The Battle of Chaffin’s Farm and New Market Heights failed to subdue Richmond as Butler had hoped. In addition the Union suffered more casualties than the Confederacy. The Bluecoats lost 3,372 soldiers (391 killed, 2,317 wounded, and 649 missing/captured); the Greycoats lost an estimated two thousand men (250 killed, 1,250 wounded, and five hundred missing/captured). Still, the battle was a strategic Federal victory. Grant achieved his objective of drawing Rebel defenders away from the Petersburg area, as he simultaneously increased his stranglehold on the city by extending his lines farther west.

Ohio units that participated in the Battle of Chaffin’s Farm and New Market Heights included:

Infantry units:

62nd Regiment Ohio Volunteer Infantry

67th Regiment Ohio Volunteer Infantry

Cite this Entry

MLA Style

"Battle of Chaffin’s Farm and New Market Heights," Ohio Civil War Central, 2019, Ohio Civil War Central. 20 Nov 2019 <http://www.ohiocivilwarcentral.com/entry.php?rec=1082>

APA Style

"Battle of Chaffin’s Farm and New Market Heights." (2019) In Ohio Civil War Central, Retrieved November 20, 2019, from Ohio Civil War Central: http://www.ohiocivilwarcentral.com/entry.php?rec=1082

Comments powered by Disqus

Related Entries

Categories

Topics

Time Periods

Regions

Help support the ongoing development of Ohio Civil War Central by clicking the banner and then purchasing products from Amazon.com.

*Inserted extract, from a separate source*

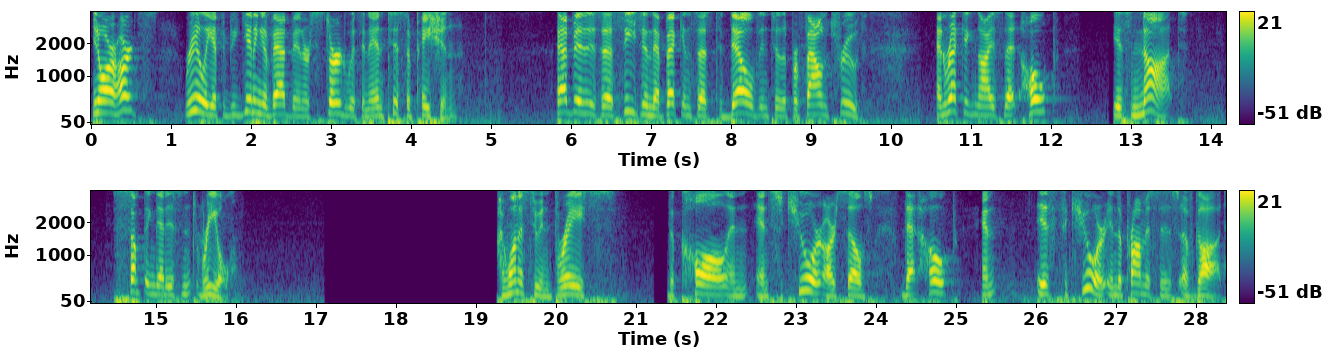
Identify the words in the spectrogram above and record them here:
You know, our hearts really at the beginning of Advent are stirred with an anticipation. Advent is a season that beckons us to delve into the profound truth and recognize that hope is not something that isn't real. I want us to embrace the call and, and secure ourselves that hope and is secure in the promises of God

Ohio Civil War Central: An Encyclopedia of the American Civil War